My birthday is in early January, and because I am a procrastinator by nature, or perhaps just a slow study, I never make a New Year’s resolution until I am staring my personal new year in the face. For many years, the kinds of goals I set for myself were all the dull things that one feels one ought to do: exercise, make a will, organize the photographs, complete a children’s story…and all were firmly abandoned by February.
The morning of one birthday during a period of my life when I had a busy but amusing job in the textile business as well as two entertaining little children at home, I sat at my desk staring at a list of dull self-improving gestures trying half-heartedly to identify the one that would be worth the trouble. I slept very little as it was and didn’t have time to add any of these demanding tasks to my list. Which would be less taxing, to organize the family photos or go to a gym twice a week? How about once a week – or once a year?
My best friend did not have a job as such, but was already launched as a fashion historian, and worked on her own schedule. She had offered to meet for lunch, or suggested some scintillating outing more often than I had accepted recently. My excuse was always based on the pressing but vague feeling that there was too much to do at home and office for me to do anything but race, always late, between one and the other. In a brief moment of brilliant clarity I tossed the list in the garbage and resolved to “Hang around with Caroline more”.
An unmitigated success, my spirits rose immediately. Since I always have lunch with her on my birthday, I was beginning my new year on the right foot! I looked ahead to a year of jolly shared meals, drinks and various snacks sandwiched in between work, gallery visits, trips to the park or pediatrician with my little ones and out of the way shopping expeditions. I don’t think I let my cheerful resolution lead me to neglect my work or babies or anything else for that matter, but rather only to alleviate any guilt at allocating proper attention to my excellent friend.
A few years ago, I had equal success with “Don’t be late!” Chronically behind schedule for the first many decades of my life, I was sick of hearing myself explain the chaotic chain of events that led to my tardiness. I am still astounded at how much longer it takes to live in a world where I don’t keep people waiting – much longer than the amount of time that I was usually late. Now I work backwards from the desired arrival to establish a departure deadline and try to resist the impulse to fit in one more little task before I leave the house. The brevity of the three word mantra helped too.

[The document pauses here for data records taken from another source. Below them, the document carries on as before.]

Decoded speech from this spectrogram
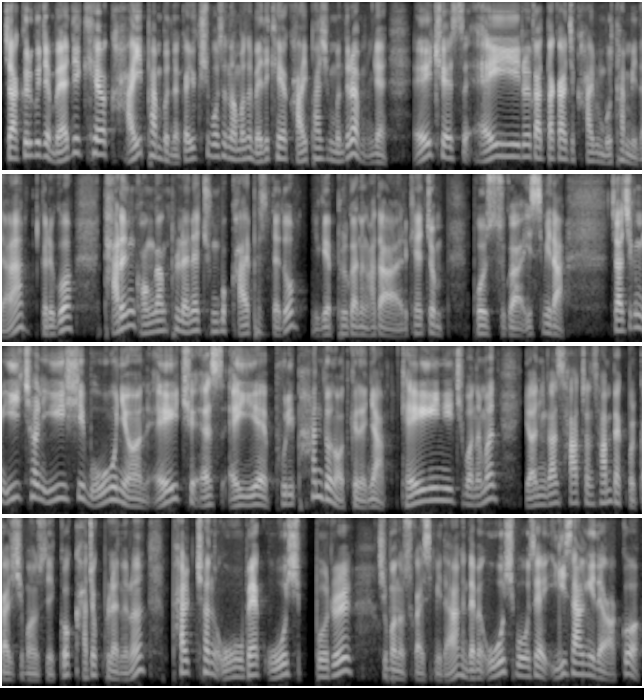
자, 그리고 이제 메디케어 가입한 분들, 그러니까 65세 넘어서 메디케어 가입하신 분들은 이제 HSA를 갖다가 이제 가입을 못 합니다. 그리고 다른 건강 플랜에 중복 가입했을 때도 이게 불가능하다. 이렇게 좀 볼 수가 있습니다. 자, 지금 2025년 HSA의 불입 한도는 어떻게 되냐? 개인이 집어넣으면 연간 4,300불까지 집어넣을 수 있고 가족 플랜으로는 8,550불을 집어넣을 수가 있습니다. 그다음에 55세 이상 이 돼 갖고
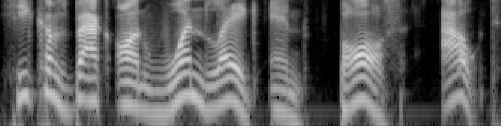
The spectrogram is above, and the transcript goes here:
he comes back on one leg and balls out.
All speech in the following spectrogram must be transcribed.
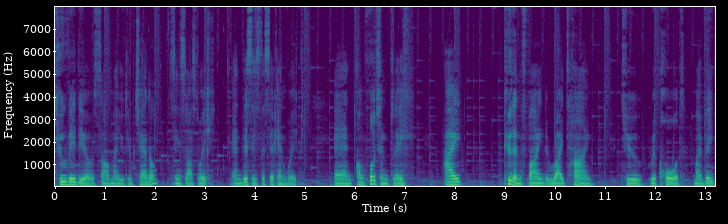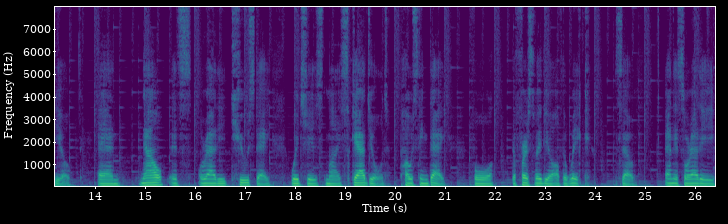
two videos on my YouTube channel since last week, and this is the second week. And unfortunately, I couldn't find the right time to record my video, and now it's already Tuesday which is my scheduled posting day for the first video of the week. So, and it's already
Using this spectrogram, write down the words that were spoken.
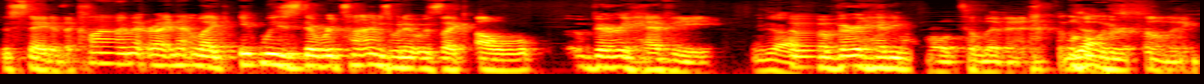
the state of the climate right now, like it was, there were times when it was like a very heavy yeah. a very heavy world to live in while yes. we were filming.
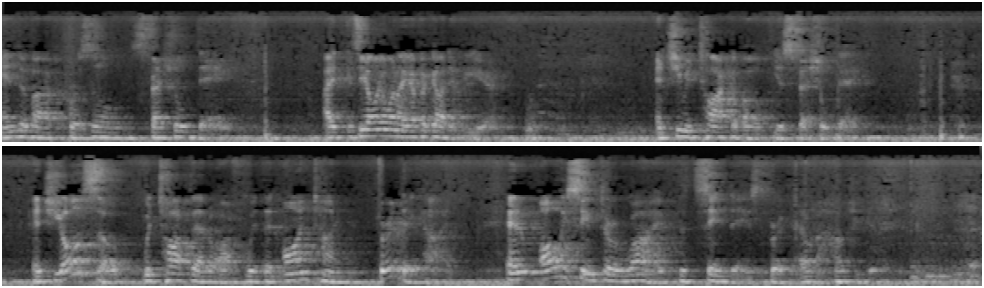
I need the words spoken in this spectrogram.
end of our personal special day. I, it's the only one I ever got every year. And she would talk about your special day. And she also would top that off with an on time birthday card. And it always seemed to arrive the same day as the birthday. I don't know how she did it.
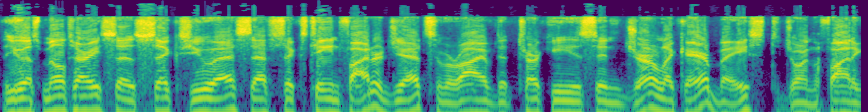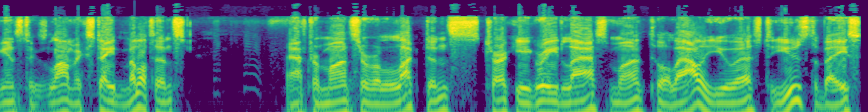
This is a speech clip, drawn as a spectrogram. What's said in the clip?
The U.S. military says six U.S. F-16 fighter jets have arrived at Turkey's Incirlik Air Base to join the fight against Islamic State militants. After months of reluctance, Turkey agreed last month to allow the U.S. to use the base,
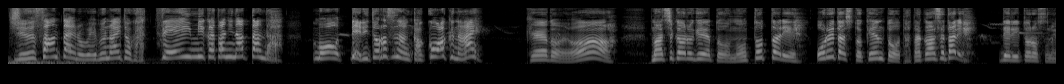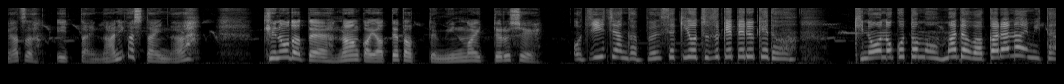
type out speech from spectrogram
13体のウェブナイトが全員味方になったんだもうデリトロスなんか怖くない。けどよ。マジカルゲートを乗っ取ったり俺たちとケントを戦わせたり。デリトロスのやつ一体何がしたいんだ？昨日だってなんかやってたってみんな言ってるし。おじいちゃんが分析を続けてるけど昨日のこともまだわからないみたい。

This year I mulled over a variety of notions designed to produce a better me. Although I am no longer chronically late, I never get as much done as I plan. Perhaps “Don’t Procrastinate!” would be the right decree for 2015. The short admonishment had a cheery ring to it, but it lead immediately to, “At what should I not procrastinate first?” Find new place to live. Identify new homes for my great grandmother’s beautiful spinning wheel, a huge photographic enlarger and some paint ball guns. Sell the car of one of my children. It quickly turned into one of those numbing lists.
Trying to keep it specific, I considered, “Learn to make beurre blanc!” That would improve life considerably, both for me and anyone within dinner party range, but might result in the loss of my husband’s new more slender silhouette if kept up consistently for a whole year. It could get dull as well, delicious as it is. “Learn to Tango” is another appealing goal, and said slimmer husband did arrange for lessons as a Christmas present. If I’m already taking lessons though, how much of a resolution is required here?
The answer came to me a few mornings ago as I recalled a bit of guidance I tried to pass along to my son this past autumn. He graduated last spring, and as he prepared to launch himself into the world – on the other coast and without a job – he abruptly stopped drinking beer and took up coffee. “I kind of like it; and I have a lot to do!” he said. Soon he was rattling around in the middle of the night and talking too fast.
“Make really good coffee, and drink less of it,” I advised. We threw away the nasty looking orange bag of ground coffee that he’d found at the back of the freezer and I gave him a fresh bag of Café Holland beans and an Aeropress. “After a few days you can switch to Café Suisse, Café Svenska, Café France and Café Italia and decide which you like best. Do something you enjoy and do it well; the rest will fall into place.”
So taking my own advice, I solemnly resolve to drink freshly ground, properly brewed MOKK-A each morning, and Tango my way through 2015. I’m assuming the house, the spinning wheel and the paint ball guns will all fall into place.